Alix Mackay. Picture: John Devlin

Dave Tudor Managing Director, Medicines Manufacturing Innovation Centre

For me. it’s about supply chain readiness. Whether it’s testing, diagnostics or vaccine supply, you must have a supply chain ready to respond.

When we went into this pandemic, we didn’t have enough PPE, or enough diagnostic tests. We didn’t have the supply chain capacity in the NHS or the vaccine supply.

Incredibly, 300 days later, a lot of that turned on its head - we fixed the PPE issue, the ventilators issue, testing, diagnostics AND we got vaccine supply.

Deborah O'Neil

The biggest learning is that you have to be ready.

Lorna Duguid life sciences director at Opportunity North East

The Covid-19 pandemic demonstrated that the life sciences sector can respond collaboratively at pace.

Vaccines were created quickly because the development steps were carried out in a concurrent way rather than sequentially, so they took ten months instead of ten years.

Life sciences is such an innovative sector, and the vaccine development is a great example of how we can think differently on the regulatory front too.

It’s a great example of finding new ways to do things, rather than following the same pattern that we have before.

Toby Reid executive director of BioCity Glasgow operator We Are Pioneer Group

We have learned that, in one small area – Covid vaccines – it’s possible to get medicines to market in an accelerated timeline.

The challenge is preventing a reversion to normal once the pandemic has passed; that’s the golden opportunity that mustn’t get wasted.

There’s uncertainty hanging over the regulator, the Medicines and Healthcare products Regulatory Agency, in the post-Brexit world because there is talk of funding cuts.

This would mean Britain would have to rely on regulations from the European Union or the US, which would become just a rubber-stamping process – at direct odds with Prime Minister Boris Johnson’s statement that he wants the UK to become a leading science nation.

Deborah O’Neil founder and chief executive of NovaBiotics

There will never be a handbook for a pandemic because no two will ever be the same, but we need to learn both negative and positive lessons. We’ve seen the havoc that an infectious disease can wreak.
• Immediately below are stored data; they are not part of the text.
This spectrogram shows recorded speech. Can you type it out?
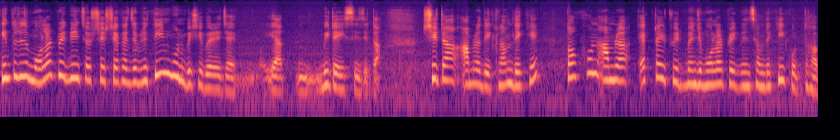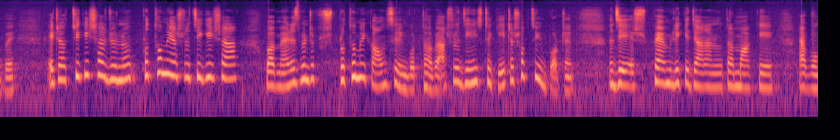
কিন্তু যদি মোলার প্রেগনেন্সি শেষ দেখা যাবে যে তিন গুণ বেশি বেড়ে যায়, ইয়া বিটাইসি যেটা, সেটা আমরা দেখলাম, দেখে তখন আমরা একটাই ট্রিটমেন্ট যে মোলার প্রেগনেন্সি আমাদের কী করতে হবে? এটা চিকিৎসার জন্য প্রথমে আসলে চিকিৎসা বা ম্যানেজমেন্টের প্রথমে কাউন্সেলিং করতে হবে। আসলে জিনিসটা কি? এটা সবচেয়ে ইম্পর্টেন্ট যে ফ্যামিলিকে জানানো, তার মাকে এবং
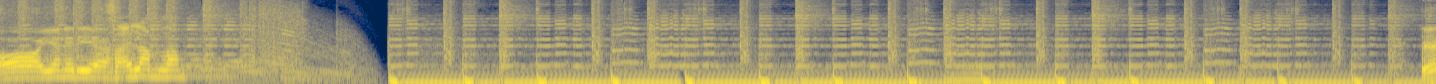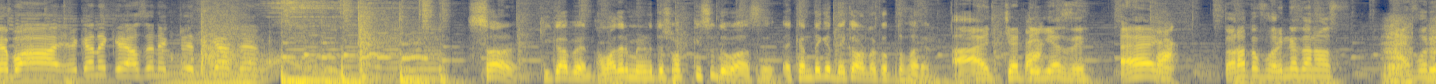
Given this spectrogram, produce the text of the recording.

Infectious diseases have never been seen as a sexy area and, while every therapeutic area is important, infectious diseases have been dismissed to some degree. Along came the pandemic and made people realise this is what can happen. It highlighted the importance of pandemic readiness, so we must never let infectious disease slip off the radar again.

Claude Wischik chief executive of TauRx

For TauRx, the lesson was communication and flexibility. To run our current Phase 3 trial safely and responsibly, we needed to understand the needs of not only our study participants, their study partners and families, but also the needs of all those involved in running the trial.

A dynamic and ongoing conversation allowed us to adapt, providing continued hope and care whilst embracing flexible approaches to deliver the study requirements, including digital technology for patient interaction.

Our study volunteers and trial sites have equally embraced new methods to continue progress with our important research and displayed great determination in the face of the pandemic.

Alix Mackay founding director of The Life Sciences Marketing Academy, and member of Life Sciences Scotland Industry Leadership Group

The most important thing we’ve learnt is the strength and quality of leadership throughout the life sciences industry – from the game-changing decision-making within the UK Vaccines Taskforce to the courage, resilience and agility of life sciences enterprises that changed operations so that they could contribute to the Covid-19 response.

We’ve seen true leadership qualities in action – the knowledge to understand what’s needed, an unshakeable optimism for what can be achieved, an intense commitment to implementation, and an energy that inspires others.

The results of this leadership are here for us all to see. Imagine what this same leadership in life sciences could deliver for other health and climate challenges when they’re supported to do so.

This article first appeared in The Scotsman’s Life Sciences 2021 supplement. A digital version can be found here.